- What you are asked to do -
Lift out all lines below that contain "with".

- Data for the task -

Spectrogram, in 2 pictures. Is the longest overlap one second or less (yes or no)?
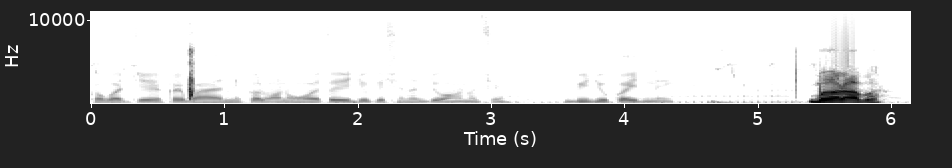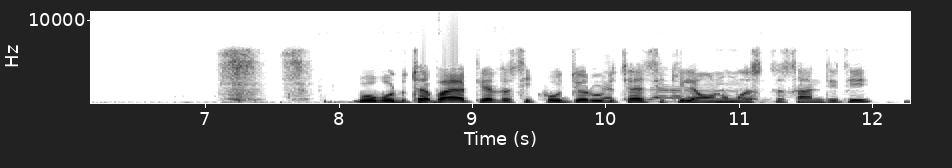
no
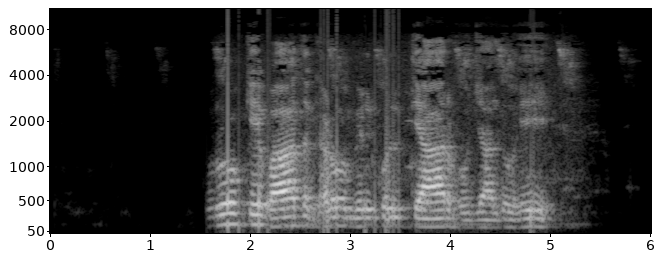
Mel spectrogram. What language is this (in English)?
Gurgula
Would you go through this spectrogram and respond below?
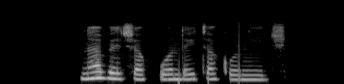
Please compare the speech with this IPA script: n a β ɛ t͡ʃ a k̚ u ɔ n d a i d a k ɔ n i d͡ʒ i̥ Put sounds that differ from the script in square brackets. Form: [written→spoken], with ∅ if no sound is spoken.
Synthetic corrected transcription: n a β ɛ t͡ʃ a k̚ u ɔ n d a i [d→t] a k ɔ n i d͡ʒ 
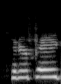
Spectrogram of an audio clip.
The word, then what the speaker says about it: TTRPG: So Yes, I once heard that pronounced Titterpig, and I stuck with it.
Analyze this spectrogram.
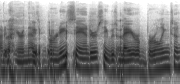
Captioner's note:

- Written response -
Please compare the speech with this IPA script: n a β ɛ t͡ʃ a k̚ u ɔ n d a i d a k ɔ n i d͡ʒ i̥ Put sounds that differ from the script in square brackets. Form: [written→spoken], with ∅ if no sound is spoken.
The word, then what the speaker says about it: TTRPG: So Yes, I once heard that pronounced Titterpig, and I stuck with it.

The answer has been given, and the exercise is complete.